Our expectations shape our experiences. While that is something we might know, we may not always be aware of it when it comes to our own experiences. I was reminded of that about a year ago, when I spent a bit of time in Dortmund, Germany. I spent my afternoons writing in a small boat-like cafe: blue sky and fluffy clouds were painted in the ‘portholes’ on the back wall and ceiling. There were railings, two fake palm trees and maritime decorations carved out of wood: a seagull, a lighthouse, a sailboat. Corny maybe, but I loved it.
One day, two women walked in with immaculate haircuts and fancy jewelry, speaking English. They seemed excited, as if they’d really been looking forward to this moment. They ordered, merry faced and with their arms firmly planted on the table….an Apfelstrudel. The waiter, a young German-Egyptian, seemed bewildered. A what? Apfelstruuuudel. Apfelkuchen? No, no! The women insisted.

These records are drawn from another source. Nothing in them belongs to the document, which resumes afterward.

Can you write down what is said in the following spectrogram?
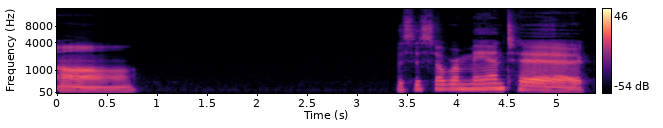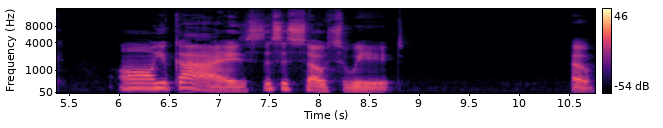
Aww. This is so romantic. Oh, you guys, this is so sweet. Oh.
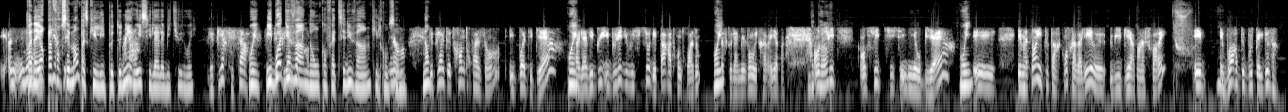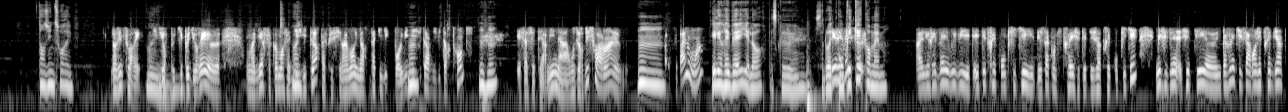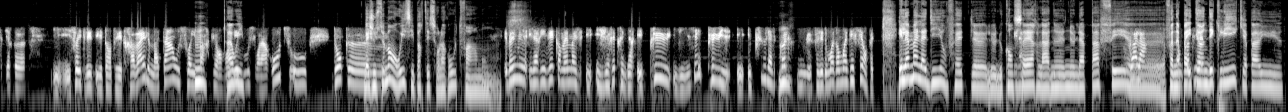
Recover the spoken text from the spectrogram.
Euh, non, Enfin d'ailleurs le pas forcément parce qu'il y peut tenir, Voilà. oui, s'il a l'habitude, oui. Le pire, c'est ça. Oui, il boit du vin donc en fait, c'est du vin qu'il consomme. Non. Non. Depuis l'âge de 33 ans, il boit des bières. Oui, Enfin, il avait bu, il buvait du whisky au départ à 33 ans, oui, parce que la maison où il travaillait. D'accord. ensuite, ensuite, il s'est mis aux bières Oui, et et maintenant, il peut par contre avaler euh, huit bières dans la soirée et et boire deux bouteilles de vin dans une soirée. Dans une soirée Oui. qui dure qui peut durer, euh, on va dire, ça commence à Oui. 18 h parce que c'est vraiment une heure fatidique pour lui, Mm. 18 h 18 h 30 Mhm. et ça se termine à 11 h du soir. Hein. Hmm. C'est pas long, hein. Et les réveils alors? Parce que ça doit être compliqué quand même. Ah, les réveils, oui, oui, étaient, étaient très compliqués. Déjà, quand il travaillait, c'était déjà très compliqué. Mais c'était, c'était euh, une personne qui s'arrangeait très bien. C'est-à-dire que il, soit il était, il était en télétravail le matin, ou soit il Hmm. partait en Ah oui. rendez-vous sur la route, ou donc. Euh, Ben justement, oui, s'il partait sur la route, enfin bon. Eh ben, mais il arrivait quand même, à, il, il gérait très bien. Et plus il vieillissait, plus il- et, et plus l'alcool me faisait de moins en moins d'effet en fait. Et la maladie, en fait, le, le, le cancer, là, ne, ne l'a pas fait. euh, Voilà. enfin, n'a pas été un déclic, il n'y a pas eu.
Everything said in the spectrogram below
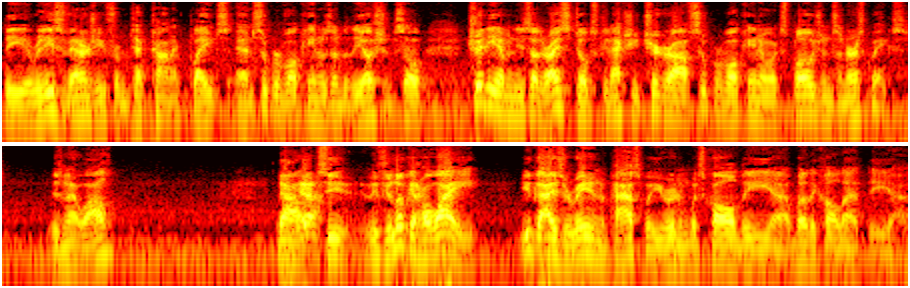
the release of energy from tectonic plates and supervolcanoes under the ocean. So, tritium and these other isotopes can actually trigger off supervolcano explosions and earthquakes. Isn't that wild? Now, Yeah. see, if you look at Hawaii, you guys are right in the pathway. You're in what's called the uh, what do they call that? The uh,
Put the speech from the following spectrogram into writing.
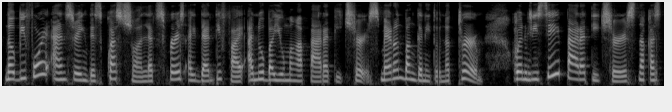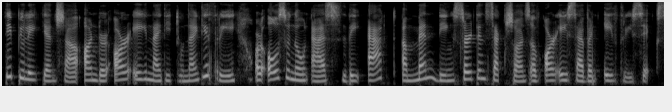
Now, before answering this question, let's first identify ano ba yung mga para-teachers. Meron bang ganito na term? When we say para-teachers, nakastipulate yan siya under RA 9293 or also known as the Act Amending Certain Sections of RA 7836.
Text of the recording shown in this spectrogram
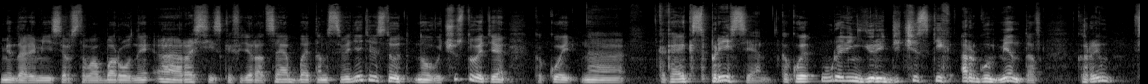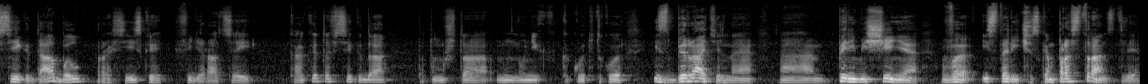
Медали Министерства обороны э, Российской Федерации об этом свидетельствуют. Но вы чувствуете, какой, э, какая экспрессия, какой уровень юридических аргументов. Крым всегда был Российской Федерацией. Как это всегда? Потому что у них какое-то такое избирательное э, перемещение в историческом пространстве.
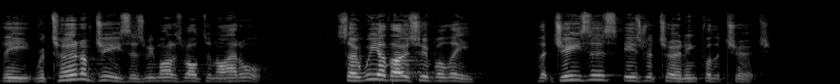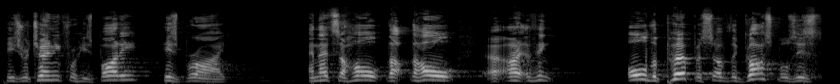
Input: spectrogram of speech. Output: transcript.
the return of Jesus, we might as well deny it all. So we are those who believe that Jesus is returning for the church. He's returning for his body, his bride. And that's the whole, the, the whole, uh, I think, all the purpose of the Gospels is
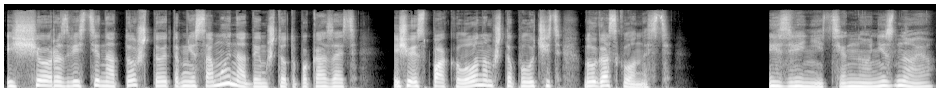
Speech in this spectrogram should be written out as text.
еще развести на то, что это мне самой надо им что-то показать, еще и с поклоном, чтобы получить благосклонность. «Извините, но не знаю».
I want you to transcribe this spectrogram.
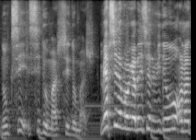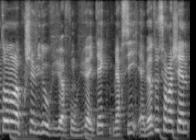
donc c'est dommage, c'est dommage. Merci d'avoir regardé cette vidéo, en attendant la prochaine vidéo, vive à fond, vive high tech, merci et à bientôt sur ma chaîne.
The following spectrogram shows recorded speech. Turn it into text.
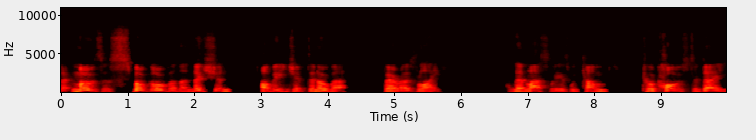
that Moses spoke over the nation of Egypt and over Pharaoh's life. And then lastly, as we come to a close today,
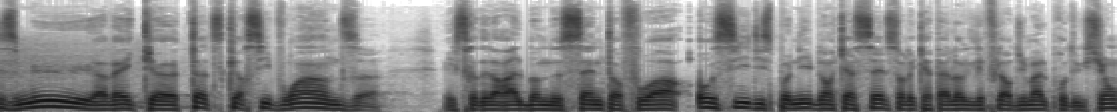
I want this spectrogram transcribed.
Avec euh, Cursive Ones extrait de leur album The Scent of War, aussi disponible en cassette sur le catalogue Les Fleurs du Mal Production.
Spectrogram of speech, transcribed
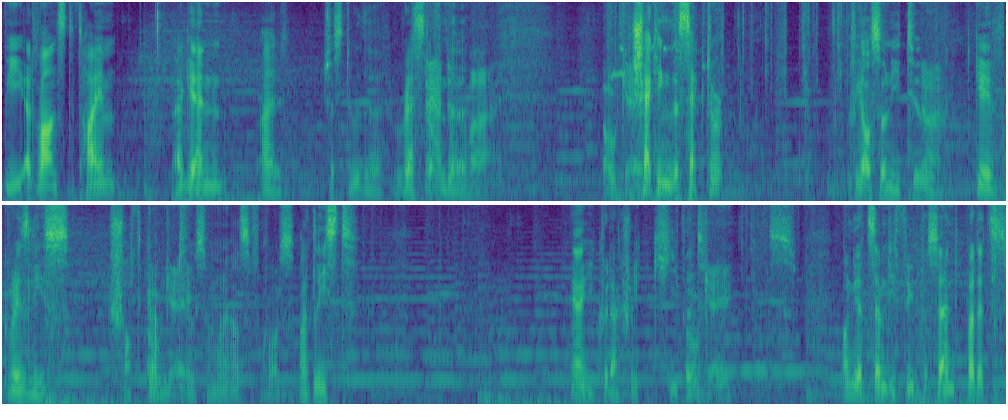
we advance the time, Again, I'll just do the rest Standing of the okay. checking the sector. We also need to Done. give Grizzly's shotgun okay. to someone else, of course, or at least. Yeah, he could actually keep it. Okay. It's only at 73%, but it's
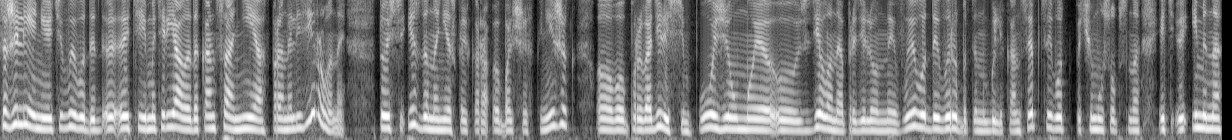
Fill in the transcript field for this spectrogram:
к сожалению, эти выводы, э, эти материалы до конца не проанализированы, то есть издано несколько больших книжек, э, проводились симпозиумы, э, сделаны определенные выводы, выработаны были концепции, вот почему, собственно, эти, именно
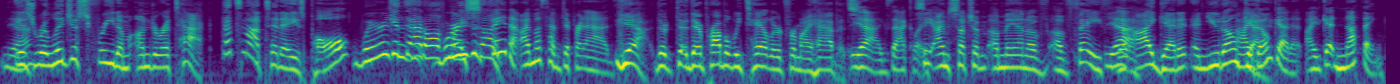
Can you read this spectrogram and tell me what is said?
Yeah. is religious freedom under attack. That's not today's poll. Where is Get this- that off Where my does site. it say that? I must have different ads. Yeah, they're they're probably tailored for my habits. Yeah, exactly. See, I'm such a, a man of, of faith Yeah. that I get it and you don't I get don't it. get it. I get nothing.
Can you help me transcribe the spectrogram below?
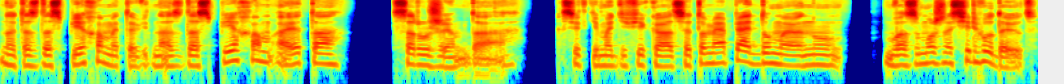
Но это с доспехом, это видно с доспехом, а это с оружием, да. Свитки модификации. То я опять думаю, ну, возможно, серьгу дают.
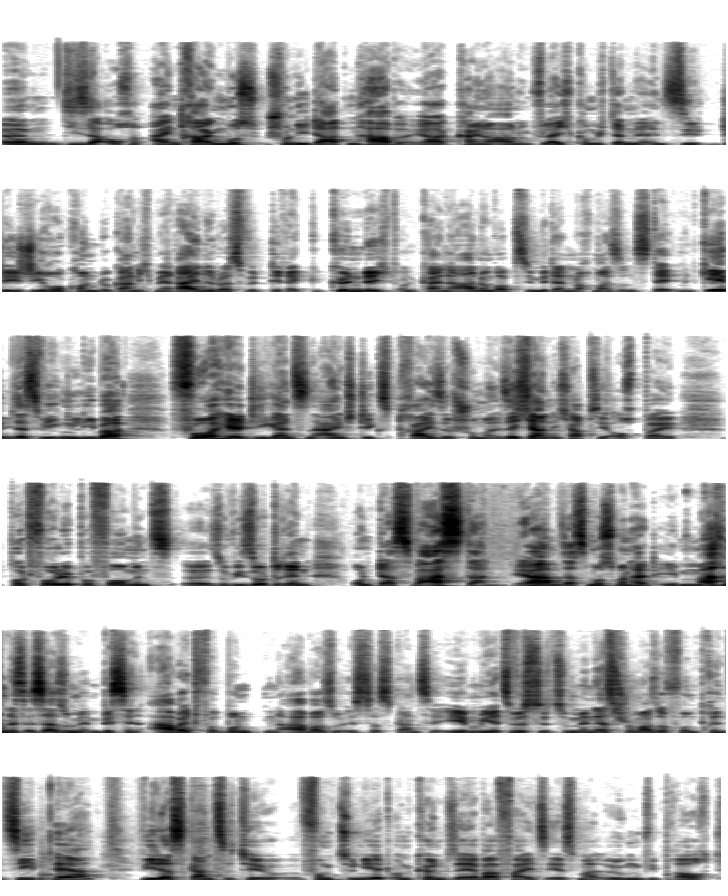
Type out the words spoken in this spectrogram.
ähm, diese auch eintragen muss, schon die Daten habe. Ja, keine Ahnung. Vielleicht komme ich dann ins DeGiro-Konto gar nicht mehr rein oder es wird direkt gekündigt und keine Ahnung, ob sie mir dann nochmal so ein Statement geben. Deswegen lieber vorher die ganzen Einstiegspreise schon mal sichern. Ich habe sie auch bei Portfolio Performance äh, sowieso drin und das war's dann. Ja, das muss man halt eben machen. Es ist also mit ein bisschen Arbeit verbunden, aber so ist das Ganze eben. Jetzt wisst ihr zumindest schon mal so vom Prinzip her, wie das Ganze funktioniert und könnt selber, falls ihr es mal irgendwie braucht,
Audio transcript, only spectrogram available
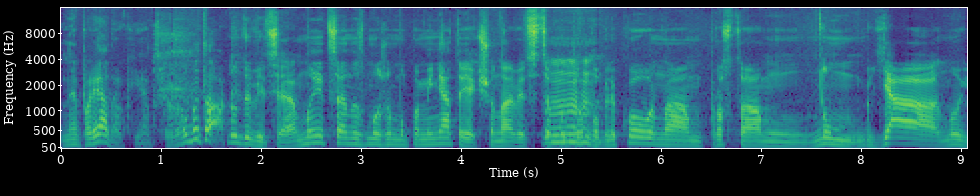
не я б сказав би так. Ну, дивіться, ми це не зможемо поміняти, якщо навіть це буде опубліковано. Просто ну я ну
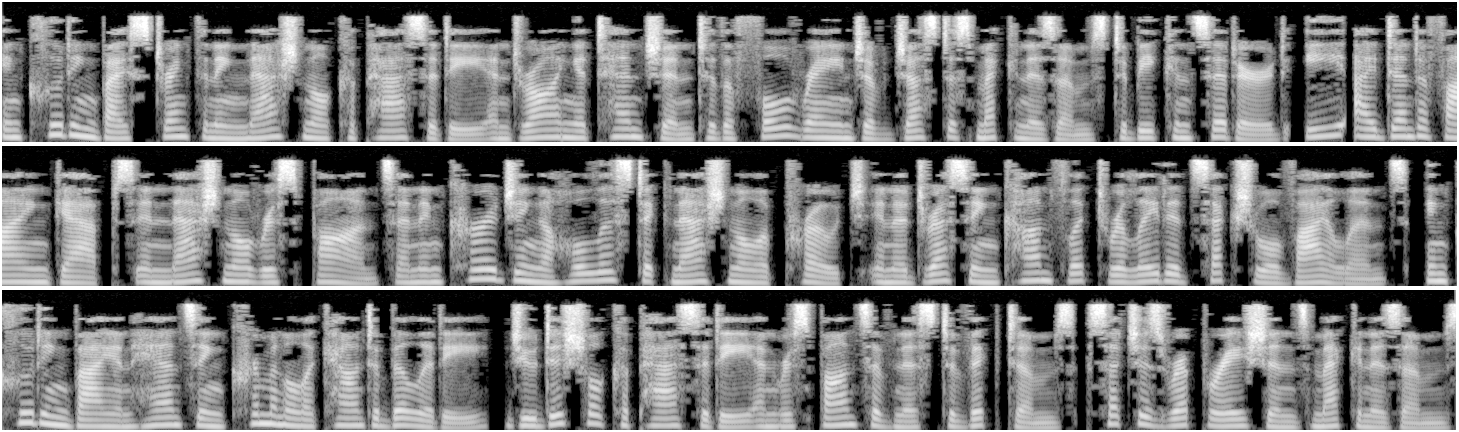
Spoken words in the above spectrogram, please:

This place offered an array of creamy and luscious cakes, but not Apfelstrudel. The women were incredulous. For some reason they turned to me, and said “Apfelstrudel is SO German! How can they not have it?!” They tried a different cake but kept shaking their heads in disbelief. They were disappointed. It seemed like in their minds, a cafe in Germany that didn’t serve Apfelstrudel just didn’t fit.
Of course there’s nothing inherently wrong with this scenario. We have all had moments where we set our minds on something we didn’t get. Consider this though:
Why not ask people on the streets or in shops or restaurants for Apfelstrudel-recommendations? Why not go for a ‘German specialty’ instead of Apfelstrudel?
How would their experience that afternoon have changed, had they let go of their idea and simply embraced what they had found?
In a situation like that we have to make a choice:
So why is it a good idea to drop preconceived notions?
If you’d like to find out how to let go of preconceived ideas, take a look at my upcoming ebook.